▶ Data under study:
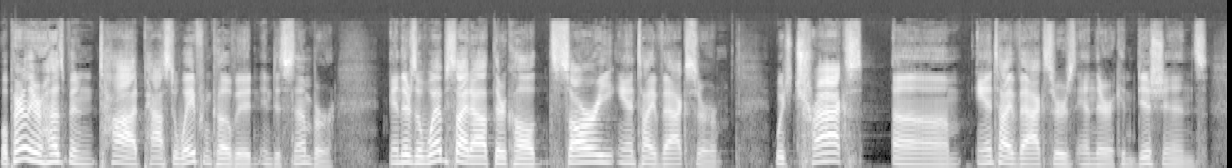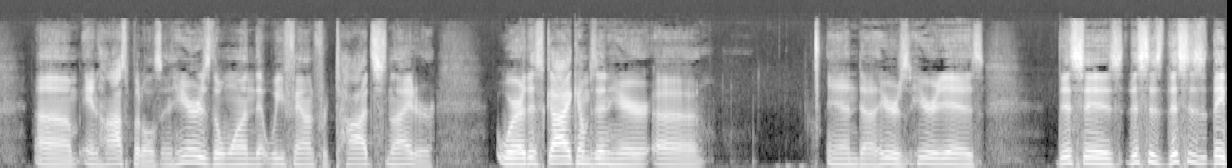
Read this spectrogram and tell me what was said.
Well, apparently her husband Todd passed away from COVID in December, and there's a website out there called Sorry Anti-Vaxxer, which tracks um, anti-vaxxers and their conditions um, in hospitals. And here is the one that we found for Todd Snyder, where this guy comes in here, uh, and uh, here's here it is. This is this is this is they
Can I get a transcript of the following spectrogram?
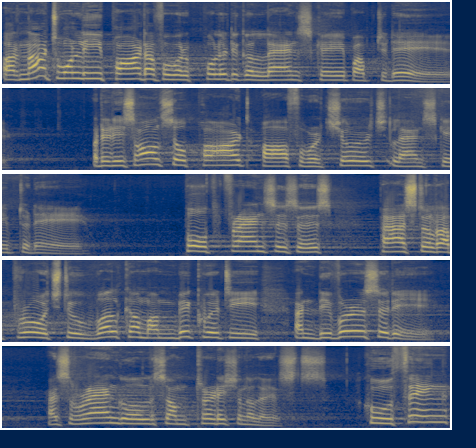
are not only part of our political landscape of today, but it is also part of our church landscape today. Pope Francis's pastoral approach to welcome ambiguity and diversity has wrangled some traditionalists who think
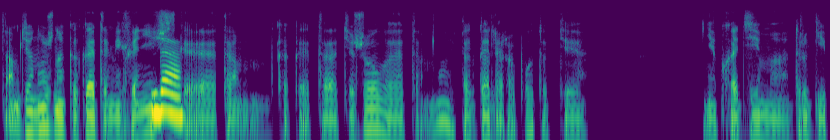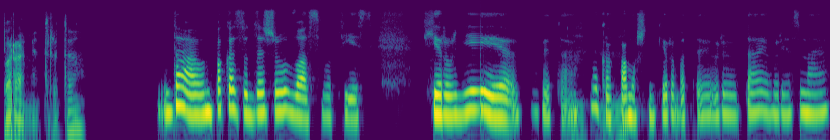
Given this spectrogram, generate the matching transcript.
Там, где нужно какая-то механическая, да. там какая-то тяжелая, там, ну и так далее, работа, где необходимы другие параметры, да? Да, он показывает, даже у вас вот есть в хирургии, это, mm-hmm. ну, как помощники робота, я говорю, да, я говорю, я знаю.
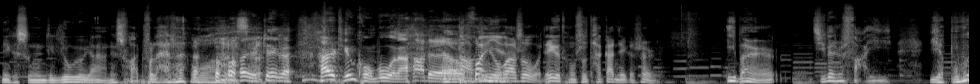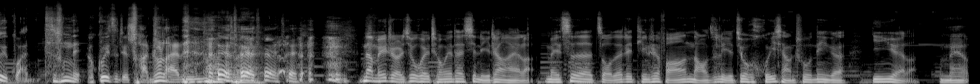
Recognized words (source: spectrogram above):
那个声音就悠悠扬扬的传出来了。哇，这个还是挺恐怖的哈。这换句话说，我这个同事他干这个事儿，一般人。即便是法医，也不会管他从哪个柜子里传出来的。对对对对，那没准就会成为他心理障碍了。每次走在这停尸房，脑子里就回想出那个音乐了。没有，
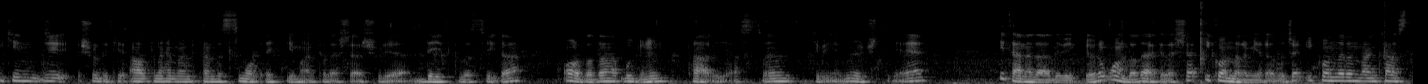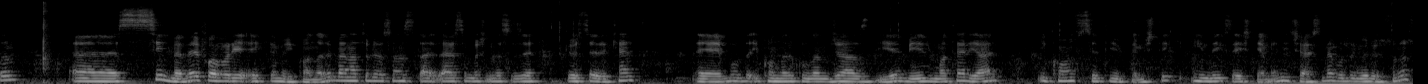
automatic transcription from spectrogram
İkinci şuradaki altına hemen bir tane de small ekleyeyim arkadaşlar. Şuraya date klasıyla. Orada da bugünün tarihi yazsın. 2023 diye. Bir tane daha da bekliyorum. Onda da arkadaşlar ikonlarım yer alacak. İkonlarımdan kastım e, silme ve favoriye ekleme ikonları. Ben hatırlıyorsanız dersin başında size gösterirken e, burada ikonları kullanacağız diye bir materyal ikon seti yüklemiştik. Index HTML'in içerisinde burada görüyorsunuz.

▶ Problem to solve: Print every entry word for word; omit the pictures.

▶ Your solution:
Read this spectrogram and tell me what was said.
Well, apparently her husband Todd passed away from COVID in December, and there's a website out there called Sorry Anti-Vaxxer, which tracks um, anti-vaxxers and their conditions um, in hospitals. And here is the one that we found for Todd Snyder, where this guy comes in here, uh, and uh, here's here it is. This is this is this is they
Can I get a transcript of the following spectrogram?
are not only part of our political landscape of today, but it is also part of our church landscape today. Pope Francis's pastoral approach to welcome ambiguity and diversity has wrangled some traditionalists who think
Given this spectrogram, generate the matching transcript.
Там, где нужно какая-то механическая, да. там какая-то тяжелая, там, ну и так далее, работа, где необходимы другие параметры, да? Да, он показывает, даже у вас вот есть в хирургии, это, mm-hmm. ну, как помощники робота, я говорю, да, я говорю, я знаю.
Recognized words (source: spectrogram above):
那个声音就悠悠扬扬的传出来了。哇，这个还是挺恐怖的哈。这换句话说，我这个同事他干这个事儿，一般人。即便是法医，也不会管他从哪个柜子里传出来的。对对对对，那没准就会成为他心理障碍了。每次走在这停尸房，脑子里就回想出那个音乐了。没有，
automatic transcription from spectrogram
İkinci şuradaki altına hemen bir tane de small ekleyeyim arkadaşlar. Şuraya date klasıyla. Orada da bugünün tarihi yazsın. 2023 diye. Bir tane daha da bekliyorum. Onda da arkadaşlar ikonlarım yer alacak. İkonlarımdan kastım e, silme ve favoriye ekleme ikonları. Ben hatırlıyorsanız dersin başında size gösterirken e, burada ikonları kullanacağız diye bir materyal ikon seti yüklemiştik. Index HTML'in içerisinde burada görüyorsunuz.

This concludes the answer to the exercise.